======== Data shown ========
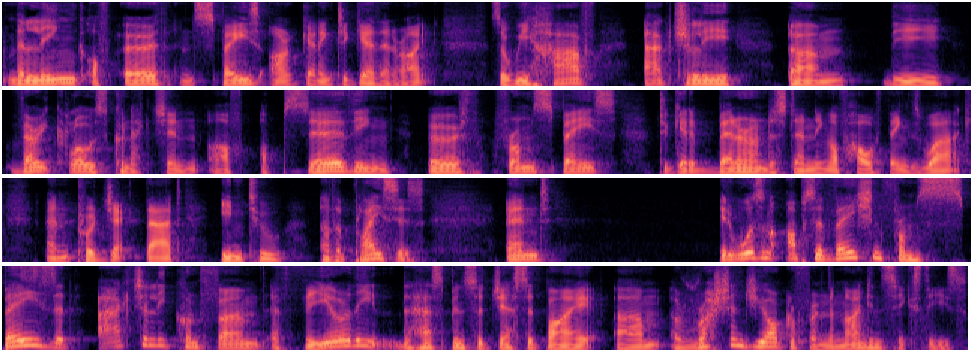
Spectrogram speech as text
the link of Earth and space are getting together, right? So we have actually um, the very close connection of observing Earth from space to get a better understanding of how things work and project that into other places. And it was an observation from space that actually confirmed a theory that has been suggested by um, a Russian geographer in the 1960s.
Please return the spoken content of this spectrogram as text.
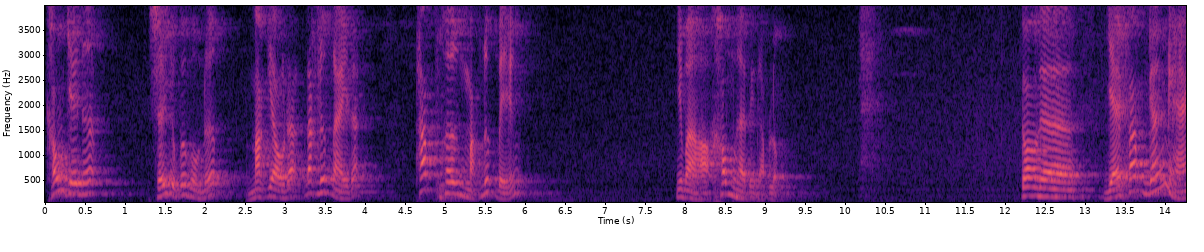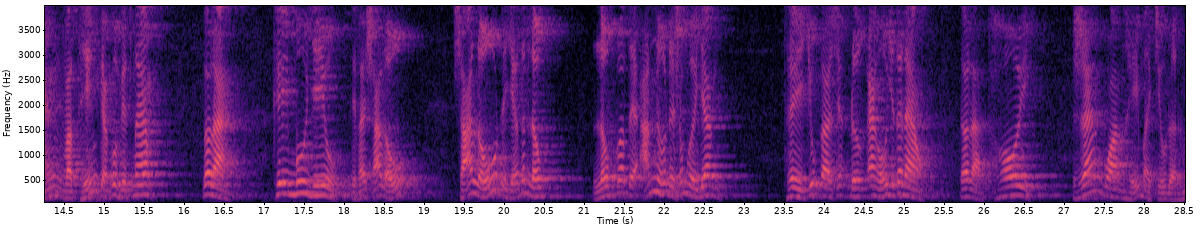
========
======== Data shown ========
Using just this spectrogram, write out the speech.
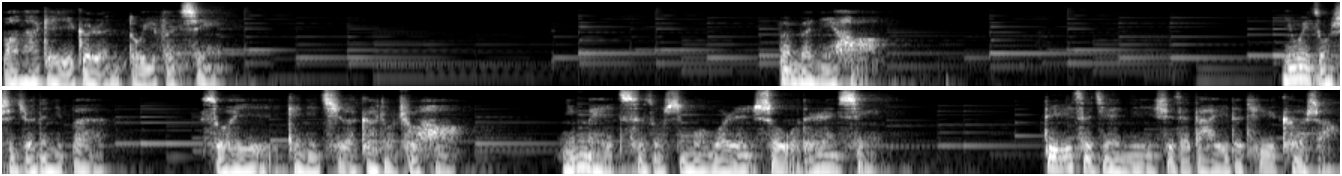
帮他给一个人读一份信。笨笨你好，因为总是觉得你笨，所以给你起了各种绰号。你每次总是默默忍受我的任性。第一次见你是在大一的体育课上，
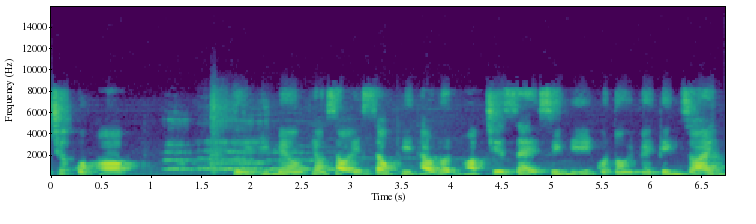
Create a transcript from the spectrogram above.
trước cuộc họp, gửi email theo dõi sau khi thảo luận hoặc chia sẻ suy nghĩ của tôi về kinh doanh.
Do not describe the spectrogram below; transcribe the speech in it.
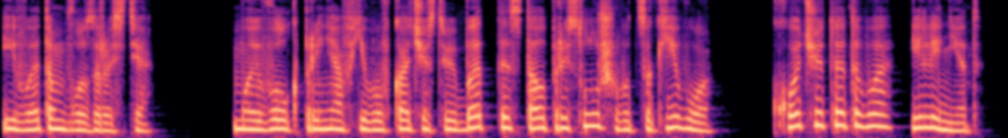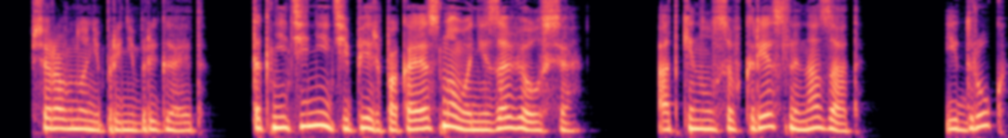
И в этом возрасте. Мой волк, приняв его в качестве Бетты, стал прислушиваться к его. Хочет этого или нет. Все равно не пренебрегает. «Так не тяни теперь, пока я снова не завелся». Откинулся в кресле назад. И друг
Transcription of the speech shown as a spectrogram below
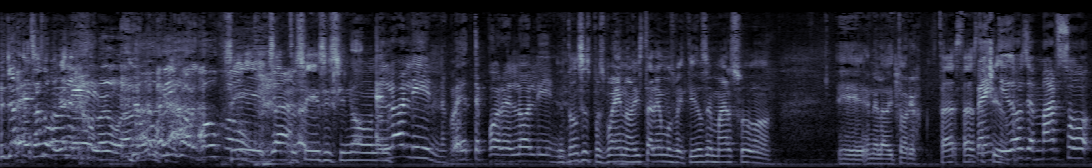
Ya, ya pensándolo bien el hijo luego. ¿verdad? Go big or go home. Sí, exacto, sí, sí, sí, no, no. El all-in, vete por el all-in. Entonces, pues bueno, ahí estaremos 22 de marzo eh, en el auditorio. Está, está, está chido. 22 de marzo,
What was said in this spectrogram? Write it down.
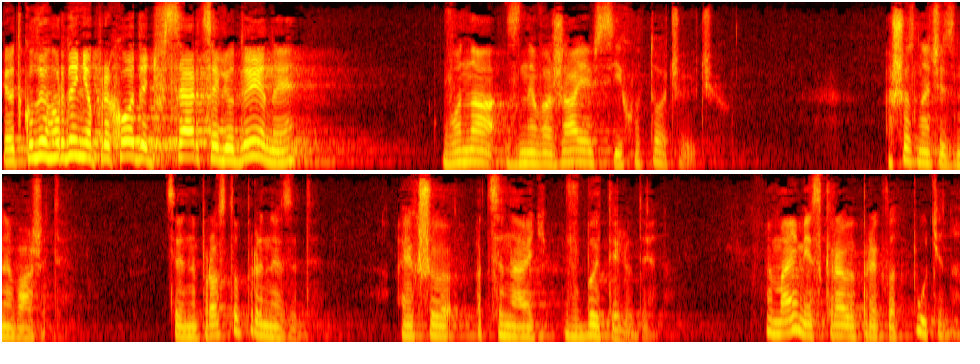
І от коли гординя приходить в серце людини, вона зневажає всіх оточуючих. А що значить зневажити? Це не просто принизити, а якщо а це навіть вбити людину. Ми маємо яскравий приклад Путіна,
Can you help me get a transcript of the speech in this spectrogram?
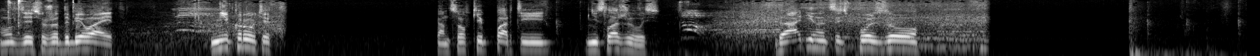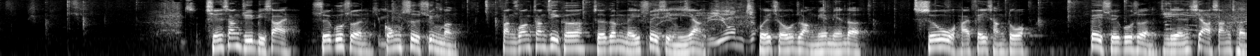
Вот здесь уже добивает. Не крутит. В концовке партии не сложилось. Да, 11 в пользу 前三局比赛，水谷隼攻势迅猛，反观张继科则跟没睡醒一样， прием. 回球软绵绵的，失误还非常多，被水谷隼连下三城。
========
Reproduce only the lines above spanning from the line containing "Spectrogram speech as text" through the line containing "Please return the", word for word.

Spectrogram speech as text
the link of Earth and space are getting together, right? So we have actually um, the very close connection of observing Earth from space to get a better understanding of how things work and project that into other places. And it was an observation from space that actually confirmed a theory that has been suggested by um, a Russian geographer in the 1960s.
Please return the spoken content of this spectrogram as text.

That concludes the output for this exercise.